* _Your instructions_: The answer should reproduce every entry exactly and contain no images.

----

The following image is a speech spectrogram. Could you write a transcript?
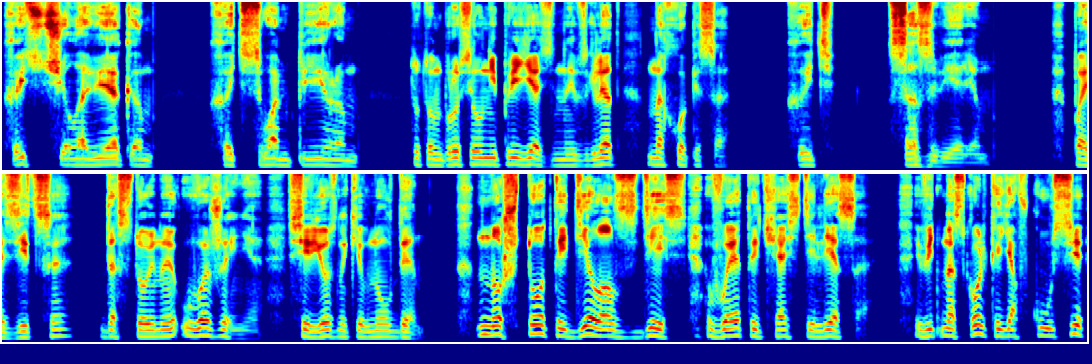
хоть с человеком, хоть с вампиром. Тут он бросил неприязненный взгляд на Хописа. Хоть со зверем. Позиция, достойная уважения, серьезно кивнул Дэн. Но что ты делал здесь, в этой части леса? Ведь, насколько я в курсе,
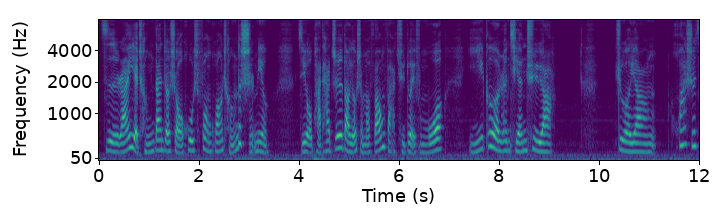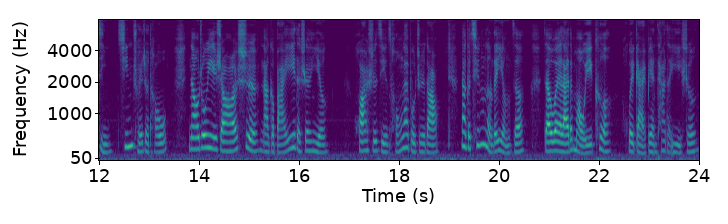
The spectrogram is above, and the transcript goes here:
自然也承担着守护凤凰城的使命。”就怕他知道有什么方法去对付魔，一个人前去啊！这样，花石锦轻垂着头，脑中一闪而逝那个白衣的身影。花石锦从来不知道，那个清冷的影子，在未来的某一刻会改变他的一生。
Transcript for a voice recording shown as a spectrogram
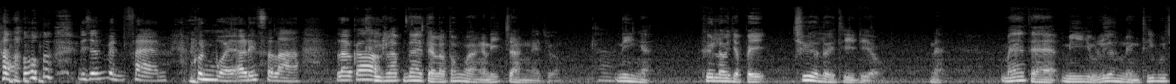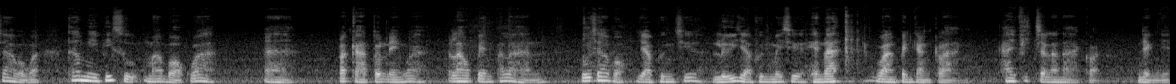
ข่าวดิฉันเป็นแฟนคุณหมวยอริสลา แล้วก็คือรับได้แต่เราต้องวางอันนี้จังไงโยมค่ะนี่ไงคือเราอย่าไปเชื่อเลยทีเดียวนะแม้แต่มีอยู่เรื่องหนึ่งที่พระเจ้าบอกว่า ถ้ามีภิกษุมาบอกว่า อ่า ประกาศตนเองว่า เราเป็นพระอรหันต์พระเจ้าบอกอย่าพึงเชื่อ หรืออย่าพึงไม่เชื่อเห็นไหมวางเป็นกลางกลางๆ ให้พิจารณาก่อนอย่างนี้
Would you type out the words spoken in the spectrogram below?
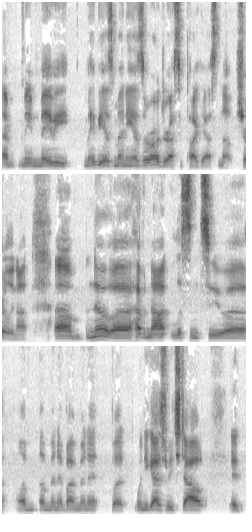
I mean, maybe maybe as many as there are Jurassic podcasts. No, surely not. Um, no, uh, have not listened to uh, a, a minute by minute. But when you guys reached out, it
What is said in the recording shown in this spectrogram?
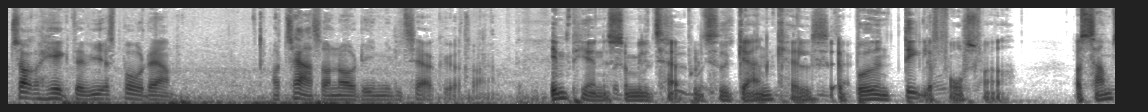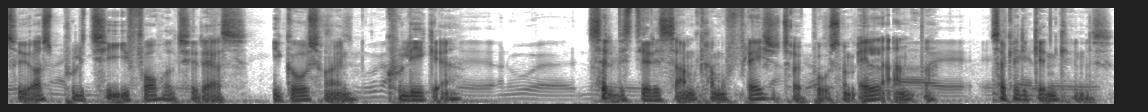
så hægter vi os på der og tager så, når det er militære køretøjer. MP'erne, som militærpolitiet gerne kaldes, er både en del af forsvaret, og samtidig også politi i forhold til deres, i gåshøjen, kollegaer. Selv hvis de har det samme kamuflagetøj på som alle andre, så kan de genkendes.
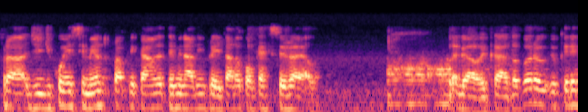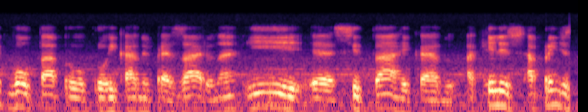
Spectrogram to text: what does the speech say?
pra, de, de conhecimento para aplicar uma determinada empreitada, qualquer que seja ela. Legal, Ricardo. Agora eu queria voltar para o Ricardo empresário, né? E é, citar, Ricardo, aqueles aprendizados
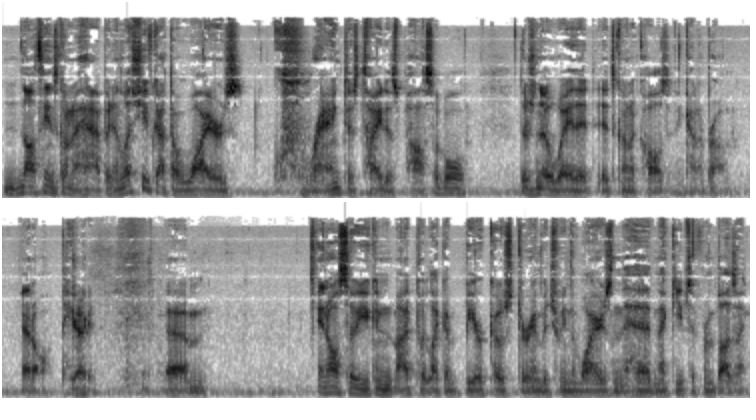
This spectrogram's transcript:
nothing's going to happen unless you've got the wires cranked as tight as possible. There's no way that it's going to cause any kind of problem at all. Period. Okay. Um, and also, you can I put like a beer coaster in between the wires and the head, and that keeps it from buzzing.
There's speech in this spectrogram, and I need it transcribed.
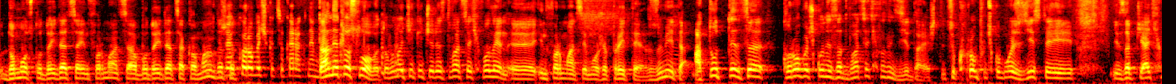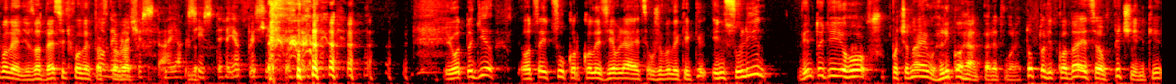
до мозку дійде ця інформація або дійде ця команда, Вже то коробочки цукерок немає. та не то слово, то воно тільки через 20 хвилин е, інформація може прийти. Розумієте? А тут ти це коробочку не за 20 хвилин з'їдаєш. Ти цю коробочку можеш з'їсти і, і за 5 хвилин, і за 10 хвилин, так Ну, сказати. дивлячись, а як сісти, як присісти. І от тоді оцей цукор, коли з'являється вже великий кіль, інсулін, він тоді його починає в глікоген перетворити. Тобто відкладається в печінки,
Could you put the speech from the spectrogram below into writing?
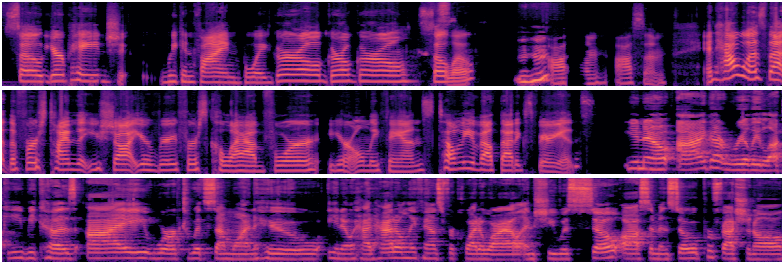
So your page we can find boy girl, girl girl, solo. Mm-hmm. Awesome. Awesome. And how was that the first time that you shot your very first collab for your OnlyFans? Tell me about that experience. You know, I got really lucky because I worked with someone who, you know, had had OnlyFans for quite a while and she was so awesome and so professional.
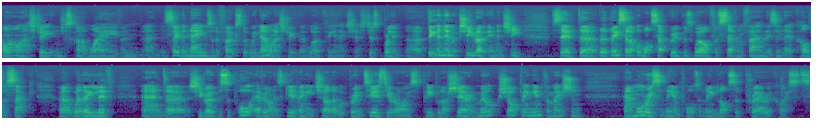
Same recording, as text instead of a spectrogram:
on, on our street and just kind of wave and, and say the names of the folks that we know on our street that work for the NHS. Just brilliant. Uh, Dina Nimmock, she wrote in and she said uh, that they set up a WhatsApp group as well for seven families in their cul-de-sac uh, where they live. And uh, she wrote, the support everyone is giving each other would bring tears to your eyes. People are sharing milk, shopping, information, and more recently, importantly, lots of prayer requests.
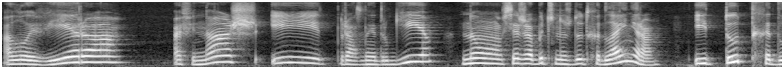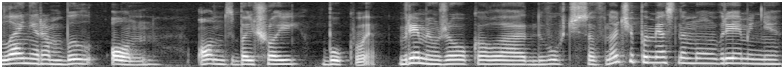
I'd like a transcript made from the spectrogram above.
Алоэ Вера, Афинаж и разные другие. Но все же обычно ждут хедлайнера. И тут хедлайнером был он. Он с большой буквы. Время уже около двух часов ночи по местному времени.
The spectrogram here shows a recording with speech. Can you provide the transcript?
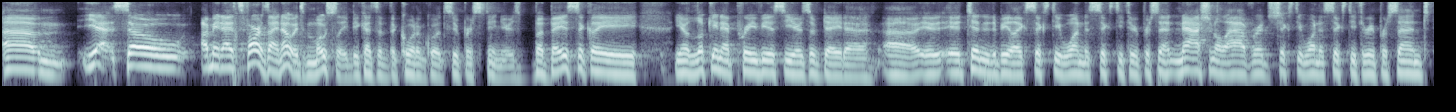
Um, yeah. So, I mean, as far as I know, it's mostly because of the quote unquote super seniors. But basically, you know, looking at previous years of data, uh, it, it, tended to be like 61 to 63%, national average, 61 to 63%.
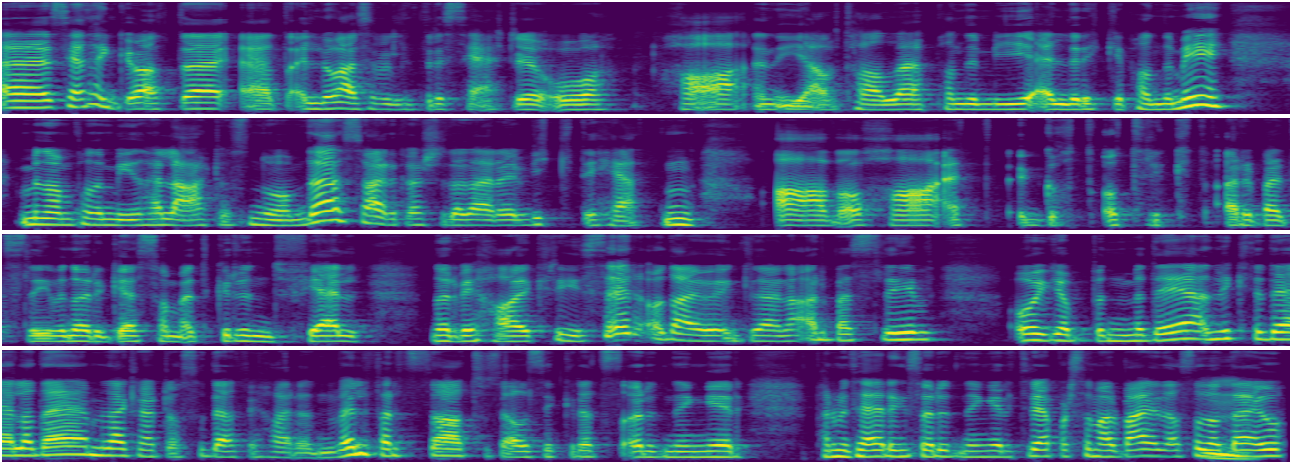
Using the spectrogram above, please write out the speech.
Eh, så jeg tenker jo at, at LO er selvfølgelig interessert i å ha en IA-avtale, pandemi eller ikke pandemi. Men om pandemien har lært oss noe om det, så er det kanskje den der viktigheten av å ha et godt og trygt arbeidsliv i Norge som et grunnfjell når vi har kriser. Og det er jo inkluderende arbeidsliv og jobben med det en viktig del av det. Men det er klart også det at vi har en velferdsstat, sosiale sikkerhetsordninger, permitteringsordninger, trepartssamarbeid. Altså, mm. Det er jo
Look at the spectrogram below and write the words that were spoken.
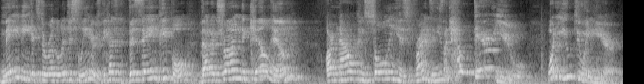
Maybe it's the religious leaders because the same people that are trying to kill him are now consoling his friends. And he's like, How dare you? What are you doing here?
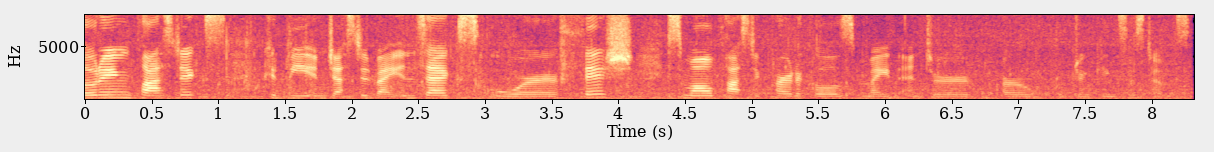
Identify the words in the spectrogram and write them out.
Floating plastics could be ingested by insects or fish. Small plastic particles might enter our drinking systems.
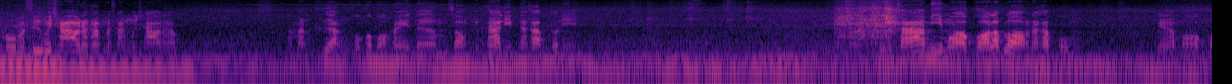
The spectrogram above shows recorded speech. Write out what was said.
โทรมาซื้อเมื่อเช้านะครับ มาสั่งเมื่อเช้านะครับำมันเครื่องเขาก็บอกให้เติม 2.5 ลิตรนะครับ ตัวนี้ สินค้ามีมอกรับรองนะครับ ผมเนี่ยครับมอก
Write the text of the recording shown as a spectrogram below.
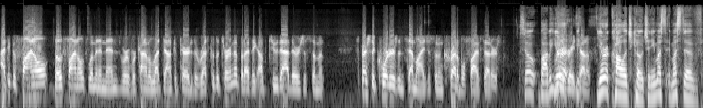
I think the final, both finals, women and men's, were, were kind of a letdown compared to the rest of the tournament. But I think up to that, there was just some, especially quarters and semis, just some incredible five setters. So, Bobby, Really you're great tennis. you're a college coach, and you must it must have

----

* _Output for this task_:
The following image is a speech spectrogram. Could you write a transcript?
хоть с человеком, хоть с вампиром. Тут он бросил неприязненный взгляд на Хописа. Хоть со зверем. Позиция, достойная уважения, серьезно кивнул Дэн. Но что ты делал здесь, в этой части леса? Ведь, насколько я в курсе,
The spectrogram is above, and the transcript goes here:
自然也承担着守护凤凰城的使命。”就怕他知道有什么方法去对付魔，一个人前去啊！这样，花石锦轻垂着头，脑中一闪而逝那个白衣的身影。花石锦从来不知道，那个清冷的影子，在未来的某一刻会改变他的一生。
Transcript for a voice recording shown as a spectrogram
ข่าวดิฉันเป็นแฟนคุณหมวยอริสลา แล้วก็คือรับได้แต่เราต้องวางอันนี้จังไงโยมค่ะนี่ไงคือเราอย่าไปเชื่อเลยทีเดียวนะแม้แต่มีอยู่เรื่องหนึ่งที่พระเจ้าบอกว่า ถ้ามีภิกษุมาบอกว่า อ่า ประกาศตนเองว่า เราเป็นพระอรหันต์พระเจ้าบอกอย่าพึงเชื่อ หรืออย่าพึงไม่เชื่อเห็นไหมวางเป็นกลางกลางๆ ให้พิจารณาก่อนอย่างนี้
Would you type out the words spoken in the spectrogram below?
I mean, maybe maybe as many as there are Jurassic podcasts. No, surely not. Um, no, uh, have not listened to uh, a, a minute by minute. But when you guys reached out, it
What is said in the recording shown in this spectrogram?
så hægter vi os på der og tager så, når det er militære køretøjer. MP'erne, som militærpolitiet gerne kaldes, er både en del af forsvaret, og samtidig også politi i forhold til deres, i gåshøjen, kollegaer. Selv hvis de har det samme kamuflagetøj på som alle andre, så kan de genkendes.
Spectrogram to text: what does the speech say?
pra, de, de conhecimento para aplicar uma determinada empreitada, qualquer que seja ela. Legal, Ricardo. Agora eu queria voltar para o Ricardo empresário, né? E é, citar, Ricardo, aqueles aprendizados
This spectrogram's transcript:
nothing's going to happen unless you've got the wires cranked as tight as possible. There's no way that it's going to cause any kind of problem at all. Period. Okay. Um, and also, you can I put like a beer coaster in between the wires and the head, and that keeps it from buzzing.
There's speech in this spectrogram, and I need it transcribed.
до мозку дійде ця інформація або дійде ця команда, Вже то коробочки цукерок немає. та не то слово, то воно тільки через 20 хвилин е, інформація може прийти. Розумієте? А тут ти це коробочку не за 20 хвилин з'їдаєш. Ти цю коробочку можеш з'їсти і, і за 5 хвилин, і за 10 хвилин, так Ну, сказати. дивлячись, а як сісти, як присісти. І от тоді оцей цукор, коли з'являється вже великий кіль, інсулін, він тоді його починає в глікоген перетворити. Тобто відкладається в печінки,
Could you put the speech from the spectrogram below into writing?
So your page we can find boy girl, girl girl, solo. Mm-hmm. Awesome. Awesome. And how was that the first time that you shot your very first collab for your OnlyFans? Tell me about that experience. You know, I got really lucky because I worked with someone who, you know, had had OnlyFans for quite a while and she was so awesome and so professional.
Same recording, as text instead of a spectrogram:
on, on our street and just kind of wave and, and say the names of the folks that we know on our street that work for the NHS. Just brilliant. Uh, Dina Nimmock, she wrote in and she said uh, that they set up a WhatsApp group as well for seven families in their cul-de-sac uh, where they live. And uh, she wrote, the support everyone is giving each other would bring tears to your eyes. People are sharing milk, shopping, information, and more recently, importantly, lots of prayer requests.
I'd like a transcript made from the spectrogram above.
Алоэ Вера, Афинаж и разные другие. Но все же обычно ждут хедлайнера. И тут хедлайнером был он. Он с большой буквы. Время уже около двух часов ночи по местному времени.
The spectrogram here shows a recording with speech. Can you provide the transcript?
Um, yeah. So, I mean, as far as I know, it's mostly because of the quote unquote super seniors. But basically, you know, looking at previous years of data, uh, it, it, tended to be like 61 to 63%, national average, 61 to 63%.
Using the spectrogram above, please write out the speech.
Eh, så jeg tenker jo at, at LO er selvfølgelig interessert i å ha en IA-avtale, pandemi eller ikke pandemi. Men om pandemien har lært oss noe om det, så er det kanskje den der viktigheten av å ha et godt og trygt arbeidsliv i Norge som et grunnfjell når vi har kriser. Og det er jo inkluderende arbeidsliv og jobben med det en viktig del av det. Men det er klart også det at vi har en velferdsstat, sosiale sikkerhetsordninger, permitteringsordninger, trepartssamarbeid. Altså, mm. Det er jo
Look at the spectrogram below and write the words that were spoken.
Maybe it's the religious leaders because the same people that are trying to kill him are now consoling his friends. And he's like, How dare you? What are you doing here?
Identify the words in the spectrogram and write them out.
Floating plastics could be ingested by insects or fish. Small plastic particles might enter our drinking systems.
The spectrogram above shows recorded speech. Write out what was said.
โทรมาซื้อเมื่อเช้านะครับ มาสั่งเมื่อเช้านะครับำมันเครื่องเขาก็บอกให้เติม 2.5 ลิตรนะครับ ตัวนี้ สินค้ามีมอกรับรองนะครับ ผมเนี่ยครับมอก
Write the text of the recording shown as a spectrogram below.
I think the final, both finals, women and men's, were, were kind of a letdown compared to the rest of the tournament. But I think up to that, there was just some, especially quarters and semis, just some incredible five setters. So, Bobby, Really you're great tennis. you're a college coach, and you must it must have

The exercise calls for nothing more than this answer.